Creating a fancy cake requires having the right tools: a commercial-sized oven, a big mixer, lots of fancy decorating tools, and above all: lots of practice and experience.
Last month, when I tried making a fancy cake, I struggled trying to make it look right, because I didn’t have the right tools – and I didn’t know the tricks of the trade.
Finding out “how much my house is worth” is similar to creating a cake.
It’s easy to create “a cake”, but it’s hard to create a professional-looking cake, just like it’s easy to come up with “a value” for the home, but it’s hard to accurately calculate “The Right Value” for the home.

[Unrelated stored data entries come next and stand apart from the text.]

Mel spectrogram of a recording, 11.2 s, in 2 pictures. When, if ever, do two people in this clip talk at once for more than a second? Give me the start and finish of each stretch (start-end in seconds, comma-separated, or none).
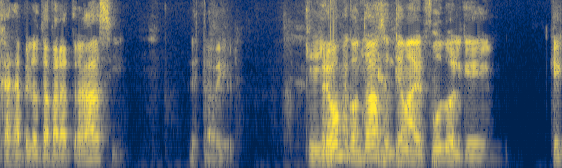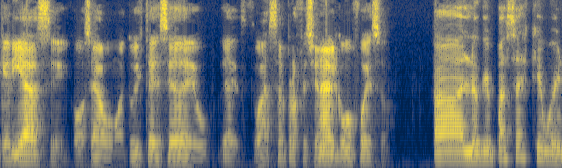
3.2-4.5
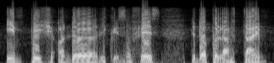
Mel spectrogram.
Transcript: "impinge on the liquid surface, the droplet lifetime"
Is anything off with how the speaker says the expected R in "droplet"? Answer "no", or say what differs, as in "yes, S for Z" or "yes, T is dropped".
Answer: yes, R is dropped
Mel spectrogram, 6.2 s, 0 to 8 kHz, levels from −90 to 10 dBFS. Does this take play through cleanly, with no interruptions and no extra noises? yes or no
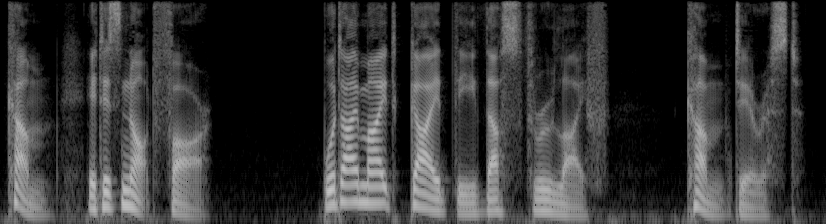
yes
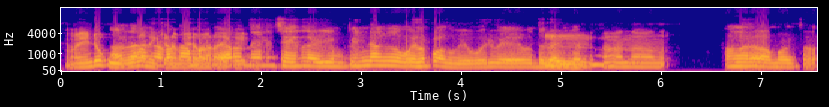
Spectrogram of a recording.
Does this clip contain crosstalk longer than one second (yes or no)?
yes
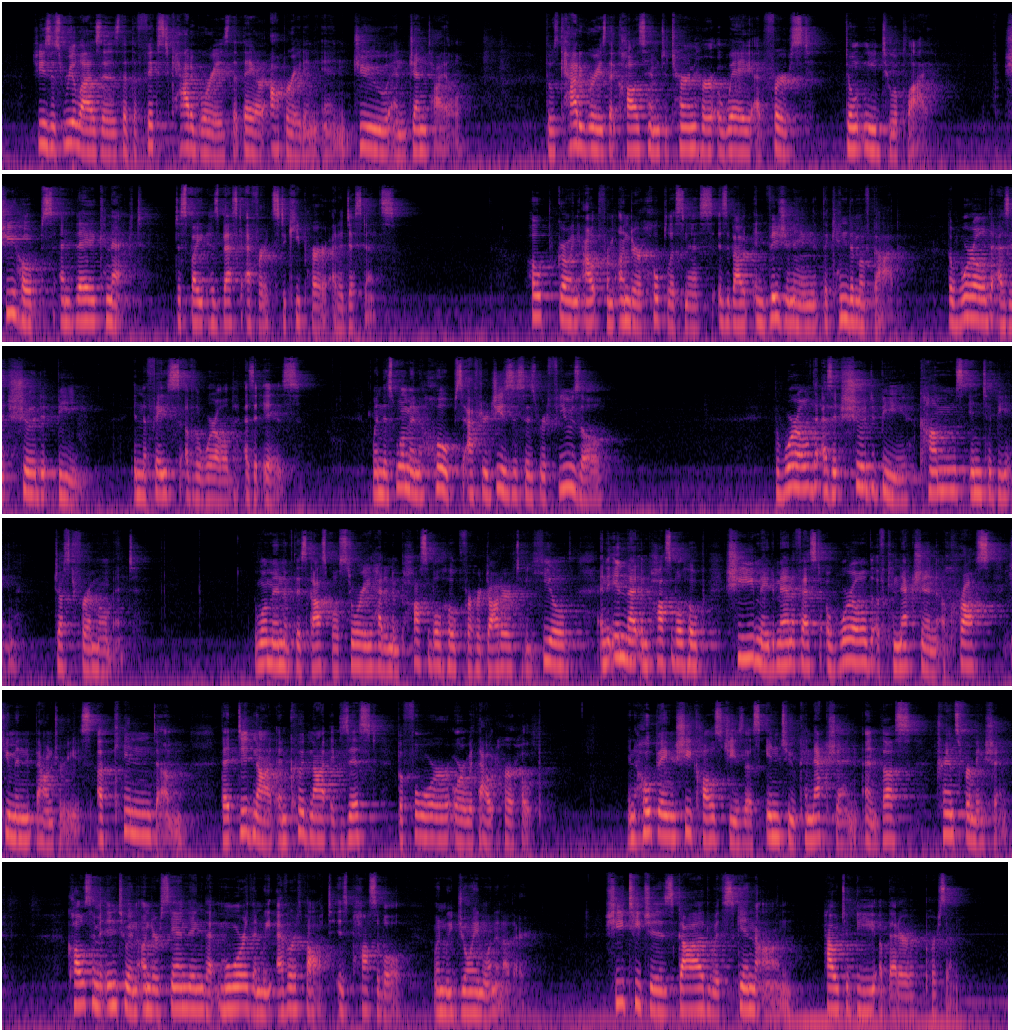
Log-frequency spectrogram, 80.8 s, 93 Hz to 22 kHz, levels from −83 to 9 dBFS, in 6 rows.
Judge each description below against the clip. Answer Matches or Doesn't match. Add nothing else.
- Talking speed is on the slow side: Matches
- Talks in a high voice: Doesn't match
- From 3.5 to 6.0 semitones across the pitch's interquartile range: Doesn't match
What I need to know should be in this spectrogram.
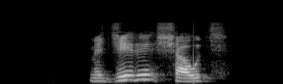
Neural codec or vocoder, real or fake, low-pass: none; real; 7.2 kHz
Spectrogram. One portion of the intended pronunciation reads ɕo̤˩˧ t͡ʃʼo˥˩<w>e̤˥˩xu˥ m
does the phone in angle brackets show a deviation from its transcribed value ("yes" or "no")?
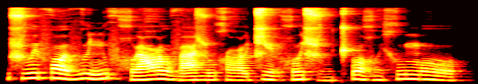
yes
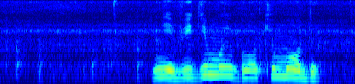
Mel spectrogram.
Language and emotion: Russian, neutral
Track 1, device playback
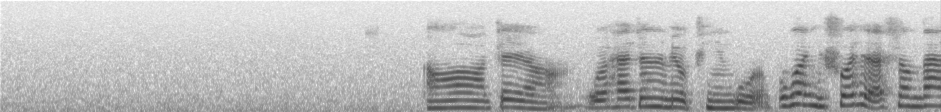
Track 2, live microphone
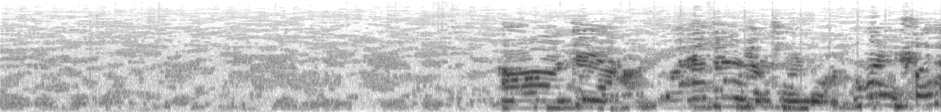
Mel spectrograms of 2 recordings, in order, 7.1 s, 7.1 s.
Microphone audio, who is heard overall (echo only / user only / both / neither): echo only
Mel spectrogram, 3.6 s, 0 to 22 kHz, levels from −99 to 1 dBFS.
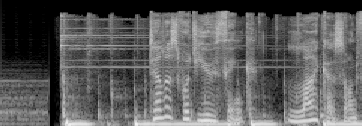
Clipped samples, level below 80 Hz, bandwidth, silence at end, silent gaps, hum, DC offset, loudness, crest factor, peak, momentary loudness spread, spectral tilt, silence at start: under 0.1%; -20 dBFS; 16 kHz; 0 s; 0.48-0.53 s; none; under 0.1%; -15 LUFS; 12 dB; -2 dBFS; 7 LU; -4 dB/octave; 0.05 s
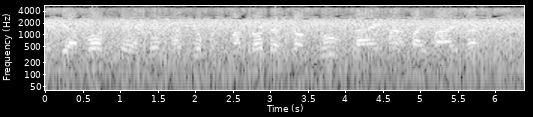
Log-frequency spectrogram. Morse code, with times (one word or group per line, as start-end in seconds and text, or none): none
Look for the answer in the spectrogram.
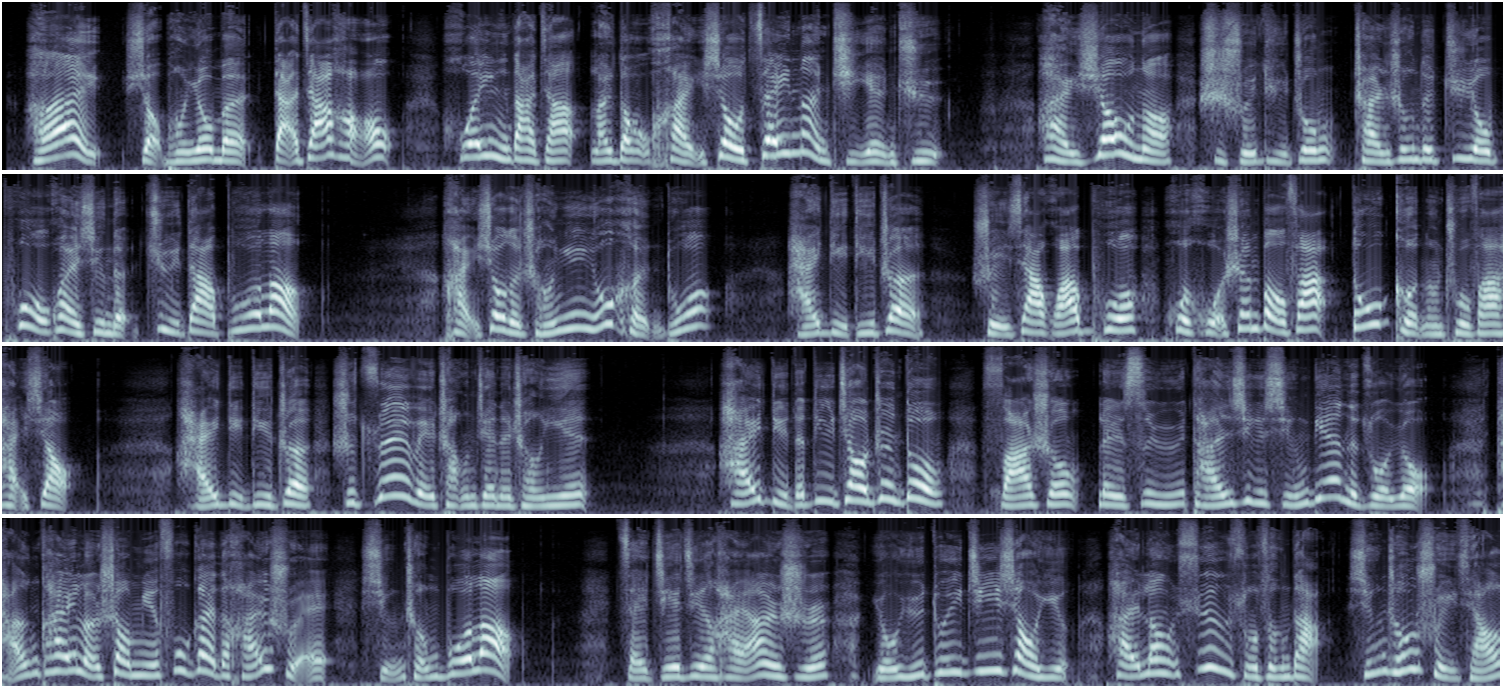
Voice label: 憨厚 男中童; 地震体验

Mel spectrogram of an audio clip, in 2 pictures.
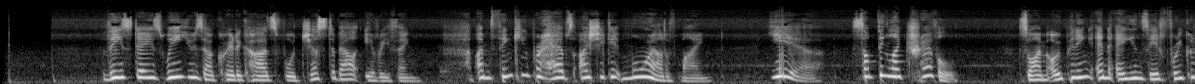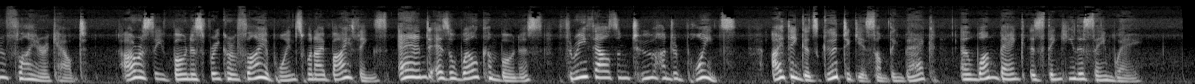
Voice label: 英文 广告 配音

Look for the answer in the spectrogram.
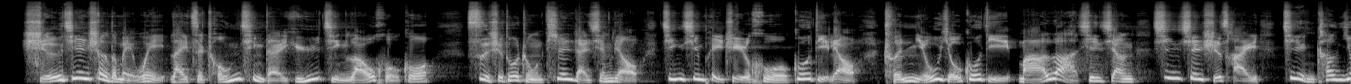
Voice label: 老火锅广告配音; 重庆渝景

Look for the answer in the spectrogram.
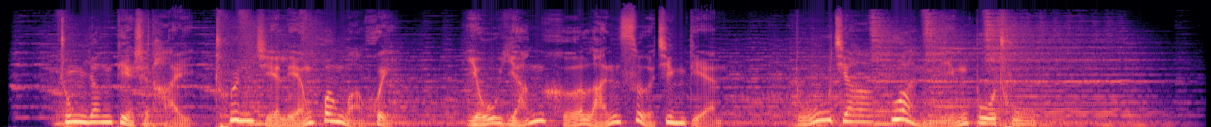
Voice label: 央视广告语; 洋河蓝色经典

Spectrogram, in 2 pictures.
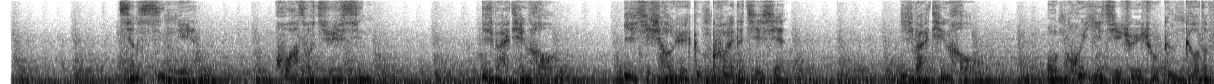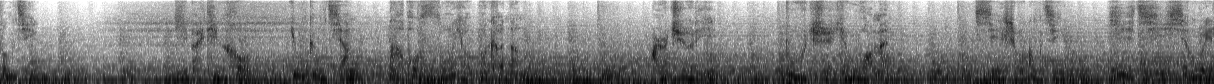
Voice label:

When finding the value of a home, its accuracy depends on the tools that you use to find the information, and the experience that you have interpreting it. As a consumer, there are limited tools accessible to you so the results that you can get are less accurate than if you had access to the pro’s tools (just like having the right tools for creating a fancy cake).
What tools can you, as a consumer, use to find the value of a home?
1. You can check public websites
Public real estate websites with home listings can tell you what is for sale. Home listings can give you an overall idea of the home prices in an area.
The issue with using home listings is that you only know how much those homes are being offered for sale, and you don’t know what sold homes ultimately sold for.
To find out how much a home sold for, you can check some public real estate websites which also display sold homes. And, you can also look at the tax assessments database (also known as the “public records”). However, neither of these resources will show you if there was a seller subsidy at the time of sale which affected the net price of the home.
For example, if a home sold for $450,000, and the seller gave a subsidy of $15,000 to the buyer for the closing costs, the net sold price of this home was $435,000. But, the public records and other websites will most likely show $450k as the sold price.
Sold price: $450,000
Subsidy: – $15,000
Net Sold Price: $435,000
2. You can also use the tax assessments to compare among homes
Using the tax assessments, you could compare one home’s assessment over another to determine whether one is “worth” more than another one (keep in mind that tax assessments are almost always below true market value of a home).
For example, Home A which just sold for $450k, shows a tax assessment of $400k. Another home, Home B, is currently listed at $450k, and its tax assessment is $375k. Does that mean that home B should sell for less than $450k? If the home value were to mirror the $25k difference in tax assessment, the home would be worth $425k… but it doesn’t quite work that way.
Home A Home B
Listed At: $450,000 $450,000
Tax Assessment: $400,000 $375,000
You can still use the assessment value to compare homes but it’s a comparison based on only a few home characteristics.
Tax assessments are mostly based on the amount of land, and of built square footage, so when you are comparing Home A vs. Home B, you miss out on a true comparison based on other important points such as:
- Home A which has an out-dated kitchen and that backs up to the high-tension power lines, vs.
- Home B’s brand-new 35k kitchen renovation, and the flat back yard with plenty of privacy
Certainly, in this case, Home B has more desirable characteristics than Home A beyond mere size of lot and built square footage.
A third tool you can use to find the approximate value of a home is automated calculations:
3. Some websites do the work for you by doing automated estimates
Some websites automatically generate the value of a home based on public data. But the calculation is only as good as the data that is fed into it. And since the data usually trails actual market activity, these values are outdated.
For example – Home C is listed at $840k. Its tax assessment is $700k, and the automated estimate on a popular website is $785k. Unfortunately, none of these numbers reflect the true market value of the house.
List Price Tax Assessment Automated Estimate
Home C $840,000 $700,000 $785,000
As you can see, using the available public tools to find out “how much is my house worth?” is quite hard and highly inaccurate – just like trying to create a fancy cake without the pro’s tools.
An easier way to find out the value of a house is to get access to tools where there is more information available for analysis. One way to do it is to ask your REALTOR® to prepare a Comparative Marketing Analysis (CMA) based on data from the Multiple Listing Service (MLS).
How a Comparative Marketing Analysis (CMA) can help you
A CMA is an analysis of comparable homes sold, listed, and expired in the near past (say, 6 months or less). Using the data from the MLS, an experienced Realtor® can take into account not only lot size and built square footage, but also recent updates (or lack thereof) which affect the value of a house.
Certainly, a CMA isn’t a crystal ball and the actual market value is highly linked to the demand there is for the home at that specific point in time, so the CMA value is still just an approximation, but a well-done CMA can be pretty close the the actual value of the home.
The only way to get a feel for how much demand there is on the market is to experience it, and to ask your Realtor® about her recent experience in the field.
This way, armed with a CMA and a feel for the current demand, you can have the closest approximation for finding out how much your house is worth. No need to struggle through using public websites, tax records, and automated calculators – all to come up with a value which could be tens of thousands of dollars off.
It’s easier to use the right tools and to have the right experience by your side – just like when creating a fancy cake.
If you want to find out how much your current (or future) house is worth, call us, we’d be delighted to help you “bake it”.